It’s been more than a year, and they’re still working on damage assessment and case management.

“We’re in 2020, and we’re still looking [damage from] 2018,” she added.

And that doesn’t even include the tornado that hit Laurel a few weeks ago, which has left “at least 50 households with unmet needs,” Creagh said. “Yes, we’re always looking for volunteers, both skilled and unskilled. If all they can do is scrub or paint, we want them all to feel that they’ve accomplished something, that they’ve contributed to something important.

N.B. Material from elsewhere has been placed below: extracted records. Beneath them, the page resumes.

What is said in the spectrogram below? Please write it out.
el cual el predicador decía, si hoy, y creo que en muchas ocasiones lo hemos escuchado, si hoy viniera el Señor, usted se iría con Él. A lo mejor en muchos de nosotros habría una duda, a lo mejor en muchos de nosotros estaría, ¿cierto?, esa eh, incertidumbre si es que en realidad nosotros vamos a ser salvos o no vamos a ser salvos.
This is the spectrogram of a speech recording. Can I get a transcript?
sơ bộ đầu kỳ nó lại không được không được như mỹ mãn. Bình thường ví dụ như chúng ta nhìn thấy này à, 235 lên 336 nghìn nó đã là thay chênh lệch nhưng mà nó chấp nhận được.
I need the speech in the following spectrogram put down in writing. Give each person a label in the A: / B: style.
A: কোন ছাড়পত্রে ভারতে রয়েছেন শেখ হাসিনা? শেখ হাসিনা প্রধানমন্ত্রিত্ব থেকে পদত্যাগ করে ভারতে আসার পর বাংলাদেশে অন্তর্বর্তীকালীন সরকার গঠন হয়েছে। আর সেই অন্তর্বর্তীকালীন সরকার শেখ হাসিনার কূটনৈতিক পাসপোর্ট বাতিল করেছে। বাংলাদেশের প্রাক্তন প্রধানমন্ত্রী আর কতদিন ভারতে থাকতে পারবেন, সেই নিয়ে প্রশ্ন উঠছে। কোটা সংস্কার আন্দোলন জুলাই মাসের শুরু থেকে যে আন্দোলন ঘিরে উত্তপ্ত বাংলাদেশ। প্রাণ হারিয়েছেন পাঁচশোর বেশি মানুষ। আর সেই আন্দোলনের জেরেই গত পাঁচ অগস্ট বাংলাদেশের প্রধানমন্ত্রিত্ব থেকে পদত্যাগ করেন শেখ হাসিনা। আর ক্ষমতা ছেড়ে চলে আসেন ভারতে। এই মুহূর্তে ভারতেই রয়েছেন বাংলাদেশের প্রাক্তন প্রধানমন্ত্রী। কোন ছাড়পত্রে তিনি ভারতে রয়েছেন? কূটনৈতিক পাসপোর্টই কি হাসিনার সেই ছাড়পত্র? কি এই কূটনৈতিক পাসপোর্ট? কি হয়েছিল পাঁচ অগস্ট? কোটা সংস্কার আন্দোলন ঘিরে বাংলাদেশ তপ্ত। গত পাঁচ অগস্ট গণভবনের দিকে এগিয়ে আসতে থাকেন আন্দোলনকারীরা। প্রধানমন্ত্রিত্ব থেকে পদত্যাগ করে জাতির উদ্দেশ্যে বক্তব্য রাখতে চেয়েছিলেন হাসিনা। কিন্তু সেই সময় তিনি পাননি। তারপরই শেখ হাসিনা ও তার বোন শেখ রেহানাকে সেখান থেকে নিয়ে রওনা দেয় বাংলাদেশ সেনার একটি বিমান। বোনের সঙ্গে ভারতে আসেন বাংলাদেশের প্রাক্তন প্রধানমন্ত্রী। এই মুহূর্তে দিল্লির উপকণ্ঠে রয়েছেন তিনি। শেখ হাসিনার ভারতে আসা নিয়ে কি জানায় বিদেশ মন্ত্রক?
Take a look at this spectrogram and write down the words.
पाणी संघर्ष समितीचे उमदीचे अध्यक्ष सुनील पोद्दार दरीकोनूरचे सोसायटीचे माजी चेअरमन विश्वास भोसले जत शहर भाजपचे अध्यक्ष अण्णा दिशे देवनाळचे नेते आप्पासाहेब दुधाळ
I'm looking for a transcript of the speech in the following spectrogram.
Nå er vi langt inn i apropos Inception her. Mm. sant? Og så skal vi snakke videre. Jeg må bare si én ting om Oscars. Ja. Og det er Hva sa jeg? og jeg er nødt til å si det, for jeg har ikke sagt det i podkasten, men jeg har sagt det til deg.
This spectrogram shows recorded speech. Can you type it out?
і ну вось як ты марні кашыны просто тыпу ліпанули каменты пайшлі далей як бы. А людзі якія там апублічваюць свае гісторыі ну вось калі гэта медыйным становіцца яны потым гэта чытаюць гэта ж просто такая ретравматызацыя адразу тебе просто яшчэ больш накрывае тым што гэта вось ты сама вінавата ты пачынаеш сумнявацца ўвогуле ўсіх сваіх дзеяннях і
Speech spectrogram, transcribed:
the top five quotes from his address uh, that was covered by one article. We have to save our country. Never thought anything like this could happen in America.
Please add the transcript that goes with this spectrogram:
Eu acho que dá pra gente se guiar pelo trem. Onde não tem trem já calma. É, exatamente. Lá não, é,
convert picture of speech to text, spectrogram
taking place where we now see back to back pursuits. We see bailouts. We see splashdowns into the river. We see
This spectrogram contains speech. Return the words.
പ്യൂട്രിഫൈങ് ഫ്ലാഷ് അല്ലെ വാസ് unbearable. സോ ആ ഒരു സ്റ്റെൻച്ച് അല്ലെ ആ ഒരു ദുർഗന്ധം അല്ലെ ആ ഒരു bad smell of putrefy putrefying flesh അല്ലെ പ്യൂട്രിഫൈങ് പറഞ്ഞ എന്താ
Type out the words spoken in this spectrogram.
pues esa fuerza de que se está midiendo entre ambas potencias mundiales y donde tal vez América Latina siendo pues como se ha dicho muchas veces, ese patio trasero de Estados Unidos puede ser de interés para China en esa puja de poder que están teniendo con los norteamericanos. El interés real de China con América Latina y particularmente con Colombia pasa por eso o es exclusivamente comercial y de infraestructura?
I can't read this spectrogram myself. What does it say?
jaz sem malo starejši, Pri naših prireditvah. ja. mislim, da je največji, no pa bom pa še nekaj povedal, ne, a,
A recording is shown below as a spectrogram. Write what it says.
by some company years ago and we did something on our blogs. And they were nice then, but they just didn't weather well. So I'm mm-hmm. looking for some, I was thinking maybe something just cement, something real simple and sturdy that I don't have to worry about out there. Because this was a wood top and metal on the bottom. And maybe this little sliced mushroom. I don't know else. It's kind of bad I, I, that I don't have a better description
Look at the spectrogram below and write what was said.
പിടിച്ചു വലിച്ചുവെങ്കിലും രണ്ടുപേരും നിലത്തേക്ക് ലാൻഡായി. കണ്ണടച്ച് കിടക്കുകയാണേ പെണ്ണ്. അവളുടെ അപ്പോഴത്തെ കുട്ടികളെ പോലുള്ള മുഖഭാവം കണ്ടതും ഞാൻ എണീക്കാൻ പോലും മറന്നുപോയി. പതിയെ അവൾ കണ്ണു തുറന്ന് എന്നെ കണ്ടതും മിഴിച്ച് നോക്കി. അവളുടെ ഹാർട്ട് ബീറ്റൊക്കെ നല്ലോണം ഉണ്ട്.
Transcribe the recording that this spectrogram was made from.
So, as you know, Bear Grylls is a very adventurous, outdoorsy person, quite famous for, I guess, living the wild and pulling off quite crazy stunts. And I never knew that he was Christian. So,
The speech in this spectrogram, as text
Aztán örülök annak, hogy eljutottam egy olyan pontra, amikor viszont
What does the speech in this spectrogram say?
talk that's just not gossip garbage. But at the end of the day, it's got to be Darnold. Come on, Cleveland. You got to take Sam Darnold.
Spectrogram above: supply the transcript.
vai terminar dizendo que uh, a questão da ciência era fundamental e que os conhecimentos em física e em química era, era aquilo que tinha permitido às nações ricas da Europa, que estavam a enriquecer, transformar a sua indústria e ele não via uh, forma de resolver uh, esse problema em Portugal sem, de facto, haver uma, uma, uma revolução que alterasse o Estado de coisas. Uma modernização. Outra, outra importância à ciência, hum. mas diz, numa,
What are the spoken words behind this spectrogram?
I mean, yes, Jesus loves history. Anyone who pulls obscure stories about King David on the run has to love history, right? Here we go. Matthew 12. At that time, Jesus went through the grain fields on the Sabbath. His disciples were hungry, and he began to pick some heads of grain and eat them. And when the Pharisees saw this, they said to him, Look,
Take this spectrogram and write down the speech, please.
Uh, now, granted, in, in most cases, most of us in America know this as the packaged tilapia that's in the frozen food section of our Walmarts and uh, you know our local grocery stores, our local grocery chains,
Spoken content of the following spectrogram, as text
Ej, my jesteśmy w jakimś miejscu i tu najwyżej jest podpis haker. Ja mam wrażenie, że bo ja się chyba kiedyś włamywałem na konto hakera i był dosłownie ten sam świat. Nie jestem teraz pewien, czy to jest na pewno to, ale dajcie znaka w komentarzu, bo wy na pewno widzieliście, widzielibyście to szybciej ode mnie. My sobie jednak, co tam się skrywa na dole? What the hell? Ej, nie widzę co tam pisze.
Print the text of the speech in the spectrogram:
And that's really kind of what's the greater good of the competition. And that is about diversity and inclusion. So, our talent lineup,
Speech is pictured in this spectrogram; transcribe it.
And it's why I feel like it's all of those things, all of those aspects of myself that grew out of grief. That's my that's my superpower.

Because they are.”

They can use all the help they can get, she said, noting that most people who volunteer come in groups, but some come individually or in small groups: “We always need people who can fill in gaps, to do projects we don’t need a large group for.”

Testifying to R3SM’s efficacy, the group was recently featured in Mississippi Business Journal as one of the top non-profit organizations in the state, a feat of which Creagh is particularly proud.

“Most of the other agencies they awarded have been around and active for much longer than we have, so we’re very honored to be included in their number,” she said, pointing out that there are more than 20,000 non-profit organizations in the state.

In addition to April’s half-marathon, there is a benefit concert coming up, on Friday, Jan. 17, at Heritage United Methodist Church. Last year, a similar concert raised over $10,000 for the organization.

Creagh’s dedication to R3SM and the Pine Belt region “just came naturally,” but may have stemmed in some part to her education. She’s from Hattiesburg – “a proud Hattiesburg High graduate” – and then she went to Mississippi State, where she earned a bachelor’s degree in psychology, “which comes in handy, now,” she said, laughing just a little.

“This is the community where I grew up. One that I love. I want to see it flourish and develop.